Du Bourg then personally rode to the bridge to evaluate the situation. He saw that that the dragoons, who had crossed to the island of Neuenburg, were the target of the Imperial artillery were retiring to the left bank of the Rhine. He vainly tried to rally them and to send them back against the Imperials.

Once the French dragoons had recrossed to the left bank. du Bourg rallied them and ordered them to dismount.
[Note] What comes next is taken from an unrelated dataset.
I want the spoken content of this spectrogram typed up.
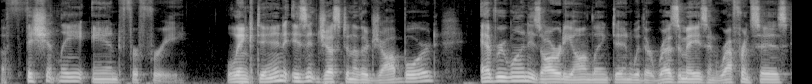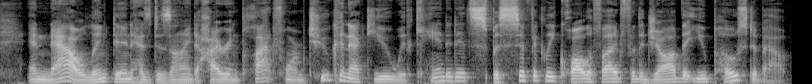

He then sent them back to the island under the command of M. de Conche and they recaptured the redoubt.

Du Bourg then advanced with his grenadiers to another bridge which had collapsed under the weight of the retiring Imperial units.


The French lost 131 men killed, including Colonel de Saint-Aulaire of Enghien Infanterie and Lieutenant-Colonel de Saint-Linière of Rennepont Cavalerie.

The Imperials lost 1,200 men killed and approx. 3,000 men taken prisoners.

The French also captured 12 colours, 2 standards, 2 pairs of kettle-drums, 4 guns, hundreds of carts, and dozens of boats and barges on the Rhine.

After the French victory, the peasants of Rumersheim were requisitioned to clean up the battlefield, evacuating the wounded and throwing the dead bodies in the Rhine.

Order of Battle

Franco-Spanish Order of Battle

Commander-in-chief: Léonor Marie du Maine, Comte du Bourg

Summary: 9 bns and 19 sqns with 8 artillery pieces

Farmstead of Hamerstatt near a wood on the extreme right wing

  • Volontaires de Liotot (1 bn)
    • Berry Infanterie (150 men from the garrison of Strasbourg)
    • Rosières Infanterie (2 grenadier coys from the garrison of Alt-Breisach)
    • Grandlieu Infanterie (2 grenadier coys from the garrison of Alt-Breisach)
    • III./Toulouse Infanterie (1 grenadier coy from the garrison of Alt-Breisach)

Right Wing under the Maréchal de Camp d'Anlézy

  • Lautrec Dragons (3 sqns)
  • Rennepont Cavalerie (2 sqns)
  • Montrevel Cavalerie (2 sqns)
  • Forsac Cavalerie (2 sqns)

Centre under the direct command of the Comte du Bourg

Left Wing under the Maréchal de Camp de Quadt

  • Fontanier's Brigade
    • Lessart Cavalerie (2 sqns)
    • Du Châtelet-Clefmont Cavalerie (2 sqns)
    • Fontaine Cavalerie (2 sqns)
  • Bretagne Dragons (3 sqns)
  • Compagnies franches de Reignac (1 sqn) under Lieutenant-Colonel Lenderick

Artillery (8 pieces taken from the Fortress of Alt-Breisach)

Imperial Order of Battle

Commander-in-chief: General Mercy

Summary: 6 bns, 11 sqns, 350 light cavalry with 9 artillery pieces

N.B.: du Bourg mentions that the Imperials had initially 10 bns but had sent 2 bns back to the right bank and had thus 8 bns during the engagement.

Right Wing

Centre (including 5 artillery pieces)

Left Wing

Hildesheim Infantry (1 bn) guarding the bridgehead on the left bank of the Rhine)

Bavarian Salzburg Infantry (2 grenadier coys)

Swabian picked cavalrymen (150 men)
Austrian Esterházy Hussars (350 men)

Artillery (9 pieces)


This article incorporates texts from the following books, which are now in the public domain:

  • Pelet and François Eugène de Vault: Mémoires militaires relatifs à la Succession d'Espagne sous Louis XIV, Vol. 9 pp. 250-261, 461-462
  • Abtheilung für Kriegsgeschichte des k. k. Kriegs-Archives: Feldzüge des Prinzen Eugen von Savoyen Vol. 11 (1709), Vienna 1876, pp. 141-147

Other sources

Vial, J.-L.: Nec Pluribus Impar – Combats de Rumersheim ou Münikhausen le 26 août 1709


Dinos Antoniadis for the research, the initial orders of battle and for the accompanying map